(INPUT)

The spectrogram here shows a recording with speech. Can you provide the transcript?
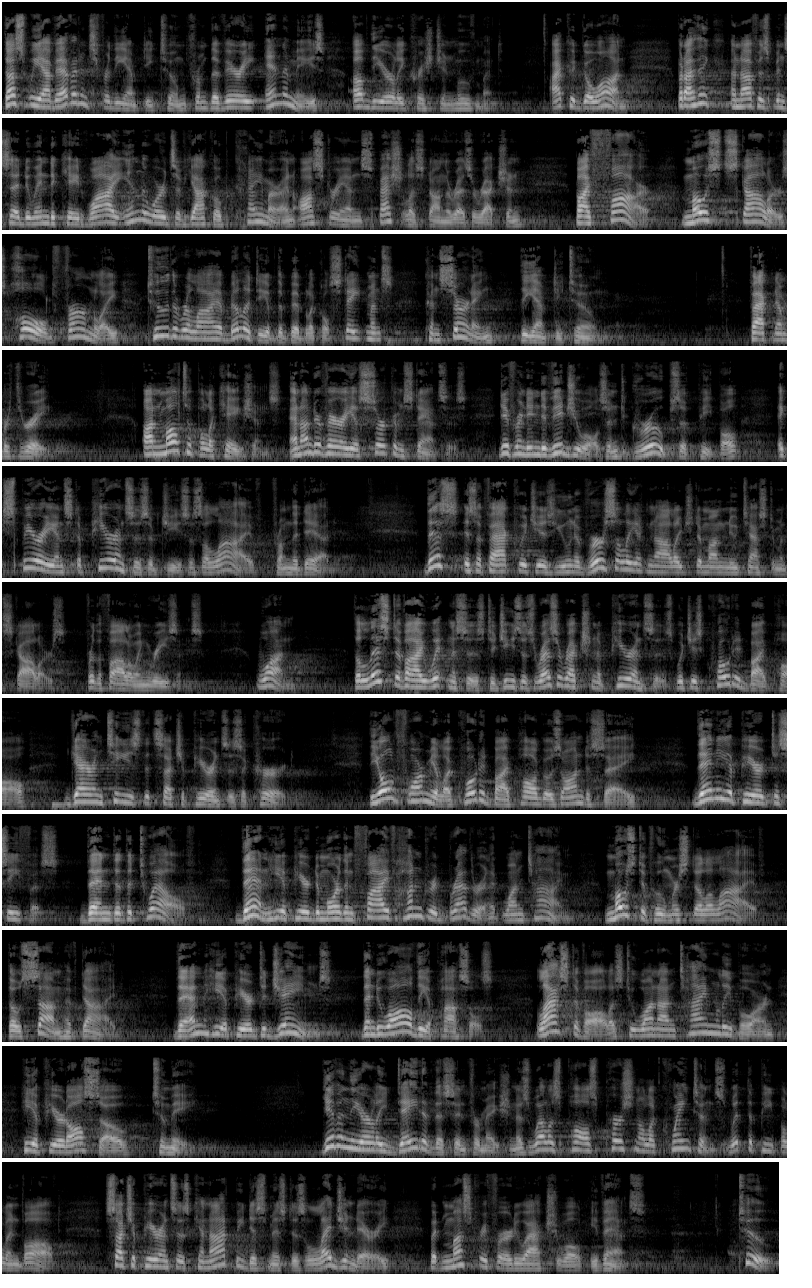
Thus, we have evidence for the empty tomb from the very enemies of the early Christian movement. I could go on. But I think enough has been said to indicate why, in the words of Jakob Kremer, an Austrian specialist on the resurrection, by far most scholars hold firmly to the reliability of the biblical statements concerning the empty tomb. Fact number three. On multiple occasions and under various circumstances, different individuals and groups of people experienced appearances of Jesus alive from the dead. This is a fact which is universally acknowledged among New Testament scholars for the following reasons. One, the list of eyewitnesses to Jesus' resurrection appearances, which is quoted by Paul, guarantees that such appearances occurred. The old formula quoted by Paul goes on to say, Then he appeared to Cephas, then to the twelve. Then he appeared to more than 500 brethren at one time, most of whom are still alive, though some have died. Then he appeared to James, then to all the apostles. Last of all, as to one untimely born, he appeared also to me. Given the early date of this information, as well as Paul's personal acquaintance with the people involved, such appearances cannot be dismissed as legendary, but must refer to actual events. Two,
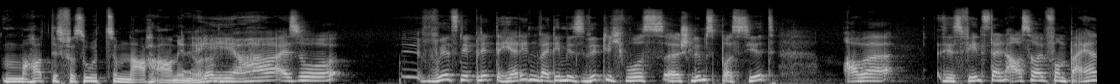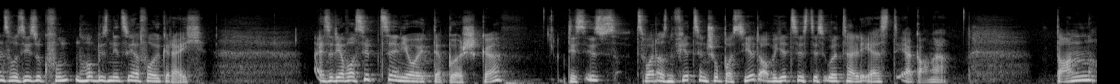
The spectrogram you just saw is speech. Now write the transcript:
man hat das versucht zum Nachahmen, oder? Ja, also ich will jetzt nicht blöd daherreden, weil dem ist wirklich was äh, Schlimmes passiert. Aber das Fenster außerhalb von Bayerns, was ich so gefunden habe, ist nicht so erfolgreich. Also der war 17 Jahre alt, der Bursch. Gell? Das ist 2014 schon passiert, aber jetzt ist das Urteil erst ergangen. Dann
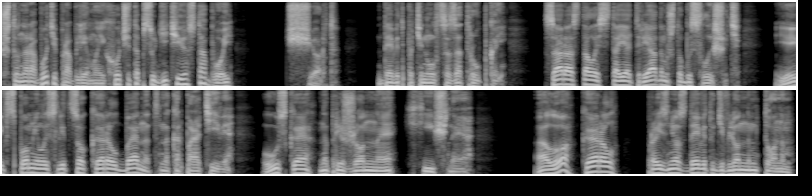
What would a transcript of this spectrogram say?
что на работе проблема и хочет обсудить ее с тобой». «Черт!» Дэвид потянулся за трубкой. Сара осталась стоять рядом, чтобы слышать. Ей вспомнилось лицо Кэрол Беннет на корпоративе. Узкое, напряженное, хищное. «Алло, Кэрол», — произнес Дэвид удивленным тоном.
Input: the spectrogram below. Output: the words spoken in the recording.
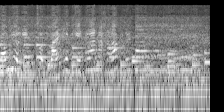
น้องอย่าลืมกดไลค์ให้แก๊ด้วยนะคะบ๊ายบาย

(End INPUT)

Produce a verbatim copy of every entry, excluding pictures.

§ WRITTEN ANSWER
The spectrogram here shows a recording with speech. Can you provide the transcript?
Thus, we have evidence for the empty tomb from the very enemies of the early Christian movement. I could go on. But I think enough has been said to indicate why, in the words of Jakob Kremer, an Austrian specialist on the resurrection, by far most scholars hold firmly to the reliability of the biblical statements concerning the empty tomb. Fact number three. On multiple occasions and under various circumstances, different individuals and groups of people experienced appearances of Jesus alive from the dead. This is a fact which is universally acknowledged among New Testament scholars for the following reasons. One, the list of eyewitnesses to Jesus' resurrection appearances, which is quoted by Paul, guarantees that such appearances occurred. The old formula quoted by Paul goes on to say, Then he appeared to Cephas, then to the twelve. Then he appeared to more than 500 brethren at one time, most of whom are still alive, though some have died. Then he appeared to James, then to all the apostles. Last of all, as to one untimely born, he appeared also to me. Given the early date of this information, as well as Paul's personal acquaintance with the people involved, such appearances cannot be dismissed as legendary, but must refer to actual events. Two,
The spectrogram you just saw is speech. Now write the transcript:
man hat das versucht zum Nachahmen, oder? Ja, also ich will jetzt nicht blöd daherreden, weil dem ist wirklich was äh, Schlimmes passiert. Aber das Fenster außerhalb von Bayerns, was ich so gefunden habe, ist nicht so erfolgreich. Also der war 17 Jahre alt, der Bursch. Gell? Das ist 2014 schon passiert, aber jetzt ist das Urteil erst ergangen. Dann
What would a transcript of this spectrogram say?
что на работе проблема и хочет обсудить ее с тобой». «Черт!» Дэвид потянулся за трубкой. Сара осталась стоять рядом, чтобы слышать. Ей вспомнилось лицо Кэрол Беннет на корпоративе. Узкое, напряженное, хищное. «Алло, Кэрол», — произнес Дэвид удивленным тоном.
Input: the spectrogram below. Output: the words spoken in the recording.
น้องอย่าลืมกดไลค์ให้แก๊ด้วยนะคะบ๊ายบาย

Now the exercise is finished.